The lines to copy are those in the listing below that contain the word "what".
[Start of Attachment]
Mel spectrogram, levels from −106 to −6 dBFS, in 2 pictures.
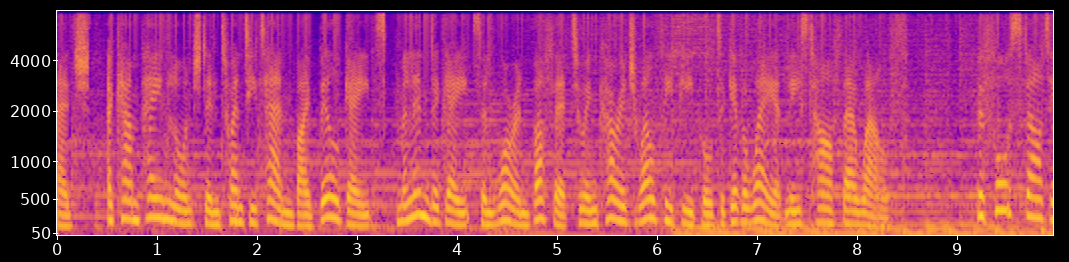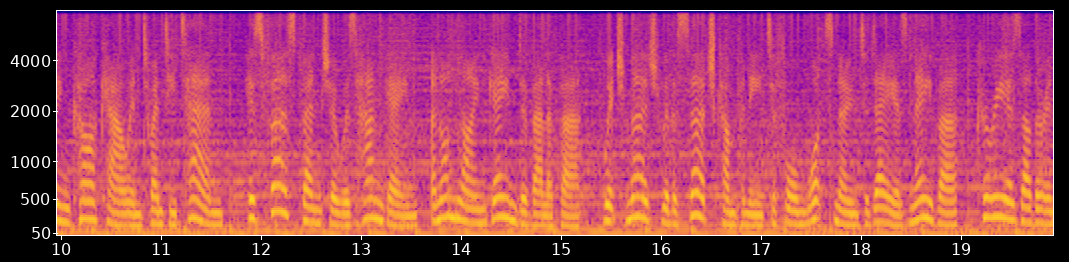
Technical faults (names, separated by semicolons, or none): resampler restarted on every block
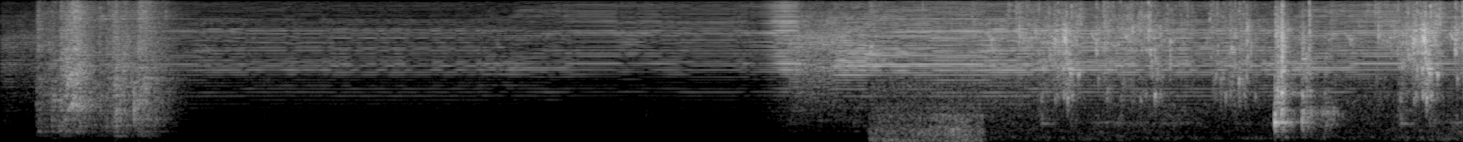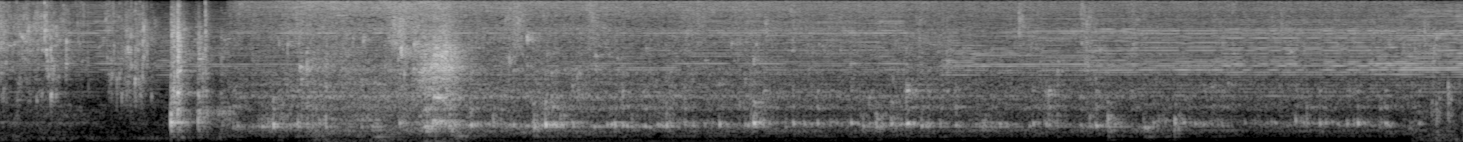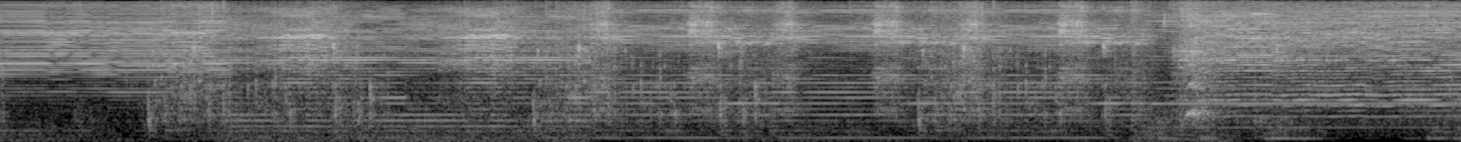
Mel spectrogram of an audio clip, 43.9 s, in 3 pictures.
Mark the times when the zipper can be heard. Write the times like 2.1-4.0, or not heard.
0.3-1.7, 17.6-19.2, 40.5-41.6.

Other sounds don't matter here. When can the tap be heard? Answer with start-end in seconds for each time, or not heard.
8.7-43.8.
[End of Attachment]
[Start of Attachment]
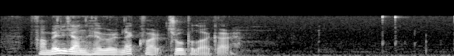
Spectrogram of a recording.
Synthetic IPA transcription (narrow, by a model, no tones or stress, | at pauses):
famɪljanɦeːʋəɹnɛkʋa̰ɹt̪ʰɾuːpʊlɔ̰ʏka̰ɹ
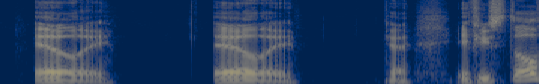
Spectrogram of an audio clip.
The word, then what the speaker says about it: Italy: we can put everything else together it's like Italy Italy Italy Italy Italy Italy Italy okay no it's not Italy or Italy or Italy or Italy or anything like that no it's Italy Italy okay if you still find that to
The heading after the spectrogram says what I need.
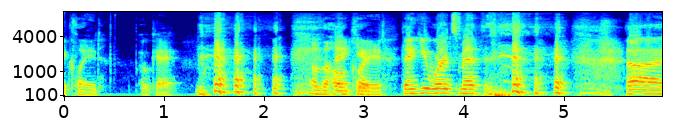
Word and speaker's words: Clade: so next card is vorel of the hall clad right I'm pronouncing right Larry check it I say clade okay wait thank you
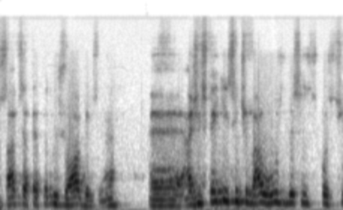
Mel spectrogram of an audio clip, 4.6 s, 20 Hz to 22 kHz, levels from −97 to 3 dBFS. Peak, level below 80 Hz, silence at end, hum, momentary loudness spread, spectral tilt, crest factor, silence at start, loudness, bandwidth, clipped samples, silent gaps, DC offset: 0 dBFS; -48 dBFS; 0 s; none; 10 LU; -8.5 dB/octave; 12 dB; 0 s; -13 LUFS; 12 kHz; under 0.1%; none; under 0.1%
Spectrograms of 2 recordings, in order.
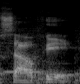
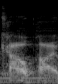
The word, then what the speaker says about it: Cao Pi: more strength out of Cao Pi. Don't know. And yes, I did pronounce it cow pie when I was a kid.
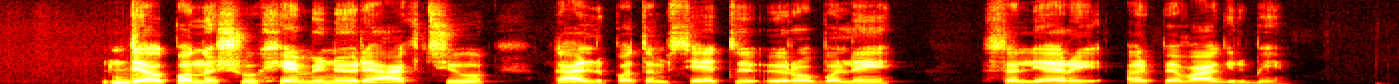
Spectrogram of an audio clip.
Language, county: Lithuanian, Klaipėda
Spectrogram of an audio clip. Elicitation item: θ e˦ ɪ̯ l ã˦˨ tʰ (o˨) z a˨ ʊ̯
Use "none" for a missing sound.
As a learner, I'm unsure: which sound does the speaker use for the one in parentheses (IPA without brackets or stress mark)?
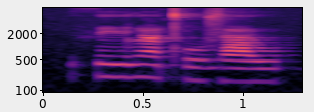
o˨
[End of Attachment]
WORKED SOLUTION:
The word, then what the speaker says about it: Italy: we can put everything else together it's like Italy Italy Italy Italy Italy Italy Italy okay no it's not Italy or Italy or Italy or Italy or anything like that no it's Italy Italy okay if you still find that to
The heading after the spectrogram says what I need.
The word, then what the speaker says about it: Cao Pi: more strength out of Cao Pi. Don't know. And yes, I did pronounce it cow pie when I was a kid.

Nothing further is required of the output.